• _Working data_:
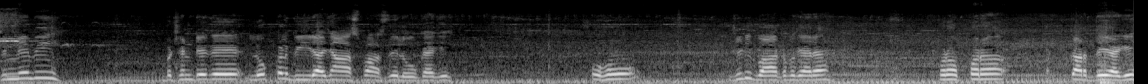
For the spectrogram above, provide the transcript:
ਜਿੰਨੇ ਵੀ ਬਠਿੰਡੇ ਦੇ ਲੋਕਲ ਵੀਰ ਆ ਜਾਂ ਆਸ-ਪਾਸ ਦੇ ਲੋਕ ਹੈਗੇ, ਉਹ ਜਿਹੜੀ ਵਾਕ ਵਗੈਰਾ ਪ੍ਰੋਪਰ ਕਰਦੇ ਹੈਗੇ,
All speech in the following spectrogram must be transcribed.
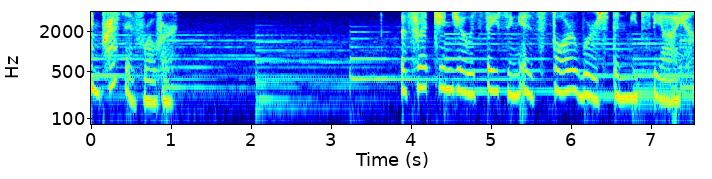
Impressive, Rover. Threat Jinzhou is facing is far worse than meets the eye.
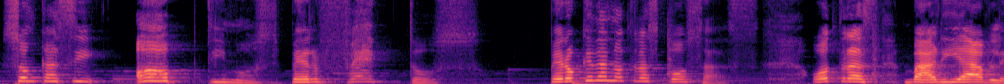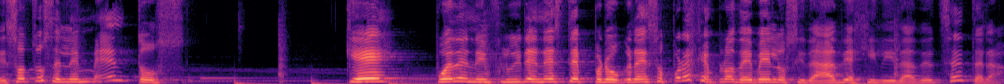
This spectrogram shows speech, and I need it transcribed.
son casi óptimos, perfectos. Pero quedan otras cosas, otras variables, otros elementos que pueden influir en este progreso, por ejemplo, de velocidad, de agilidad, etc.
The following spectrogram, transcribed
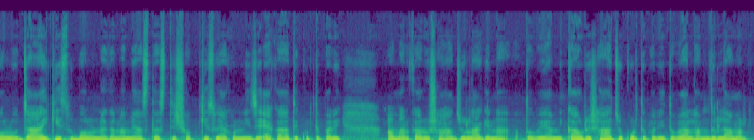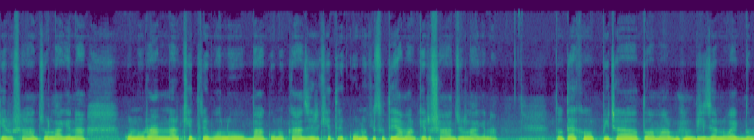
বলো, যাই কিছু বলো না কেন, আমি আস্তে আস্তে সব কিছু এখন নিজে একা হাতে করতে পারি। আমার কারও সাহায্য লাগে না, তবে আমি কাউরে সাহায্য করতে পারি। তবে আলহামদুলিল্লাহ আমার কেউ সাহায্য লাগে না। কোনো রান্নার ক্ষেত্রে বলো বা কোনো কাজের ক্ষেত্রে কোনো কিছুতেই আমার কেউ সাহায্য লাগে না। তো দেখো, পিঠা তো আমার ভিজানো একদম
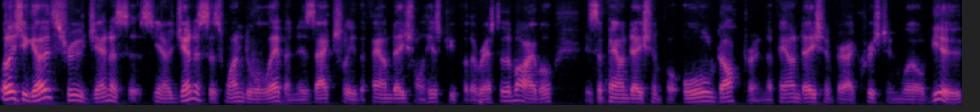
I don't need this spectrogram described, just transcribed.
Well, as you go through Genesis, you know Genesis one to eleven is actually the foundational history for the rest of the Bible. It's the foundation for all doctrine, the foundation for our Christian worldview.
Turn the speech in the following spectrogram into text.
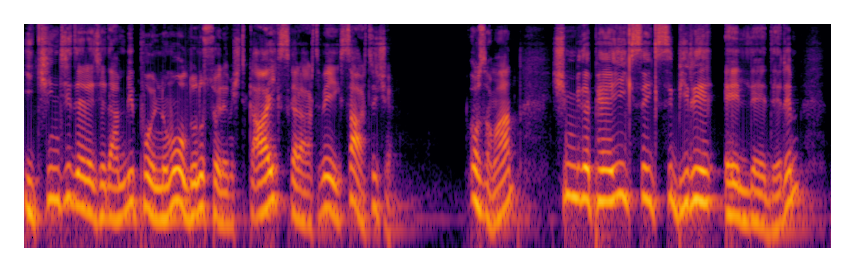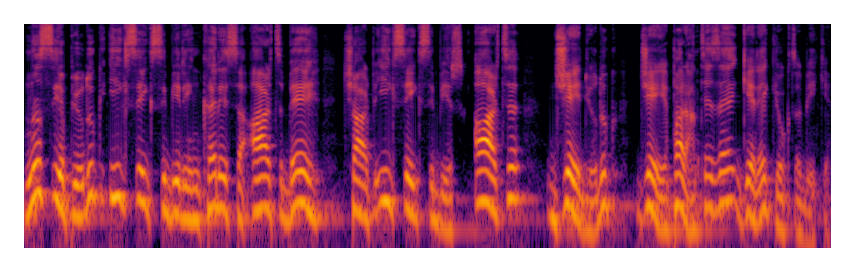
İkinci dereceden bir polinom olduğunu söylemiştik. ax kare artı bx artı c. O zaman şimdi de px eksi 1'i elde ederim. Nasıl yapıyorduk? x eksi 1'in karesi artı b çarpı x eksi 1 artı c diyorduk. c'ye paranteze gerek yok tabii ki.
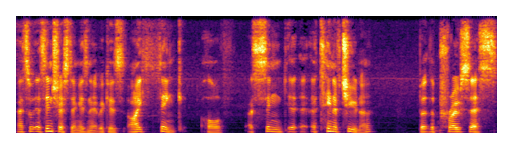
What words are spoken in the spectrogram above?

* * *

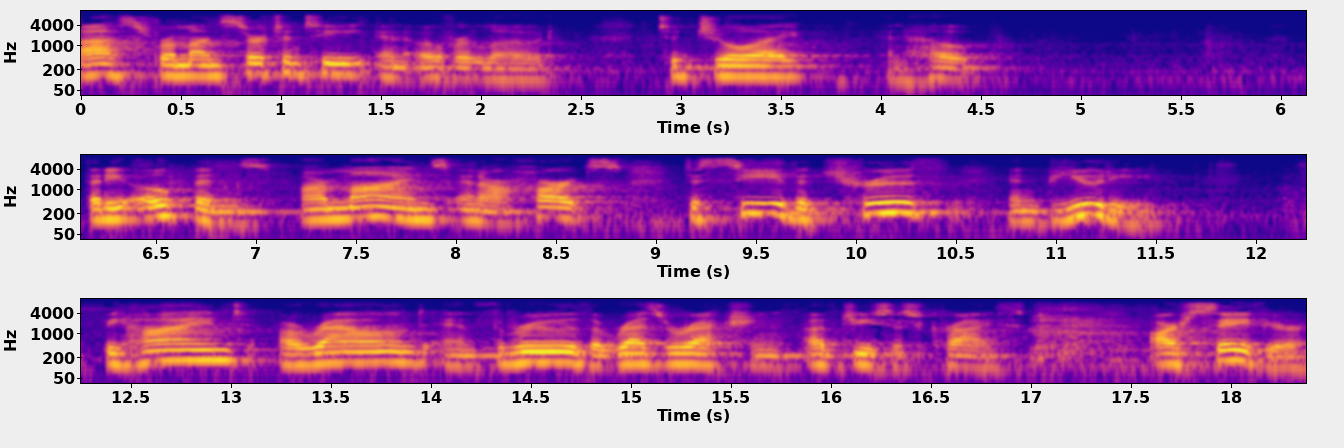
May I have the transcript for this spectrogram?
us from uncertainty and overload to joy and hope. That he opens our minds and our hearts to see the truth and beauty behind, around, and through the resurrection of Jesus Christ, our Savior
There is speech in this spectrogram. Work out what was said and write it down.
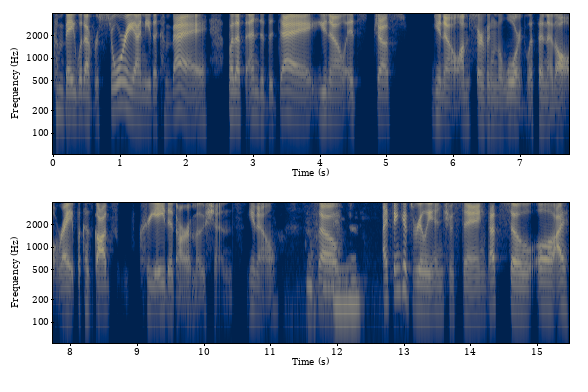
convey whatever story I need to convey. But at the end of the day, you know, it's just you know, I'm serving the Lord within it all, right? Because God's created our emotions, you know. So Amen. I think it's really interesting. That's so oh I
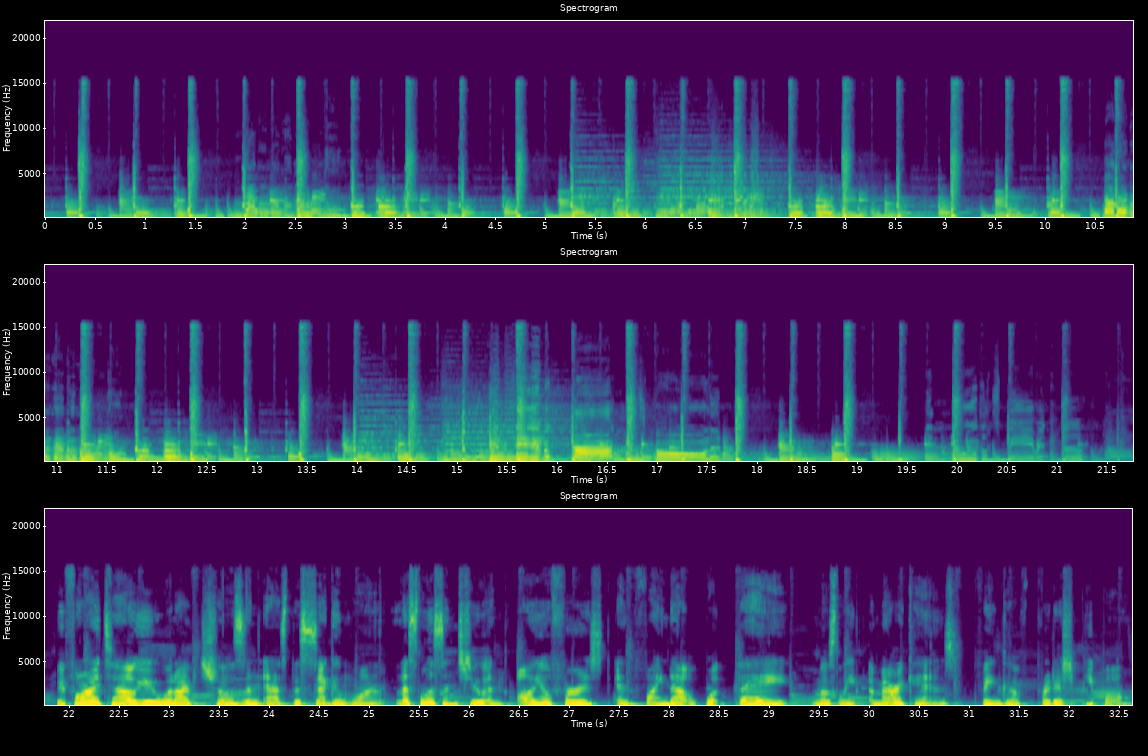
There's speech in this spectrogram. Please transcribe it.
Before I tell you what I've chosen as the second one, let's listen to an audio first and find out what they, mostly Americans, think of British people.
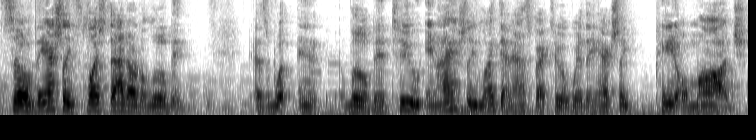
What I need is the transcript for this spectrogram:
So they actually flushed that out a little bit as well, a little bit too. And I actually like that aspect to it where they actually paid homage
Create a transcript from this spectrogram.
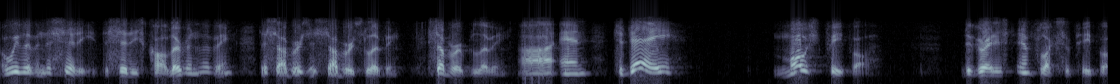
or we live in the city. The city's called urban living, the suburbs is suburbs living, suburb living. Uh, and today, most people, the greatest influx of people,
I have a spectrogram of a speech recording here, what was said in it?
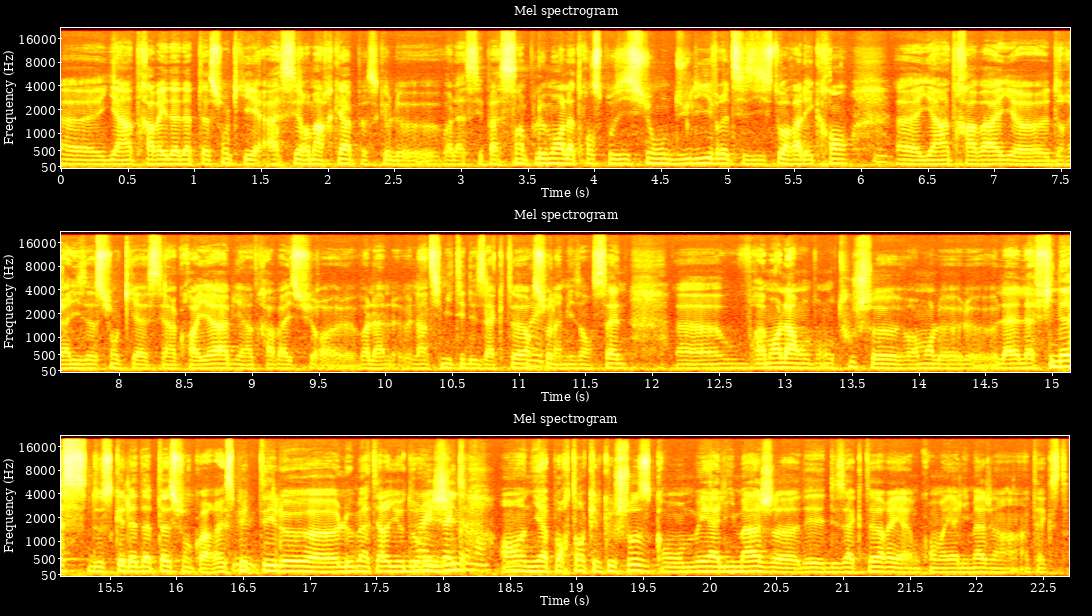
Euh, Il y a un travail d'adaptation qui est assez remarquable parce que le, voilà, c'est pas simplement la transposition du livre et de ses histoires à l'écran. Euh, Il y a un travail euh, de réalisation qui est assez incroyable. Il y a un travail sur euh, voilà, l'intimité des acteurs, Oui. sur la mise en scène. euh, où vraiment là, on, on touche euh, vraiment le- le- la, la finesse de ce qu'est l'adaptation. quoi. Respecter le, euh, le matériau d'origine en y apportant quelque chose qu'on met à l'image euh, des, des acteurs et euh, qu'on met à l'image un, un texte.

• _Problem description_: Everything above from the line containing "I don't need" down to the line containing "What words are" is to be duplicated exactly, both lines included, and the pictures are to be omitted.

• _Output of the exercise_:
I don't need this spectrogram described, just transcribed.
Well, as you go through Genesis, you know Genesis one to eleven is actually the foundational history for the rest of the Bible. It's the foundation for all doctrine, the foundation for our Christian worldview.
Turn the speech in the following spectrogram into text.
İkinci dereceden bir polinom olduğunu söylemiştik. ax kare artı bx artı c. O zaman şimdi de px eksi 1'i elde ederim. Nasıl yapıyorduk? x eksi 1'in karesi artı b çarpı x eksi 1 artı c diyorduk. c'ye paranteze gerek yok tabii ki.
What words are spoken in the spectrogram above?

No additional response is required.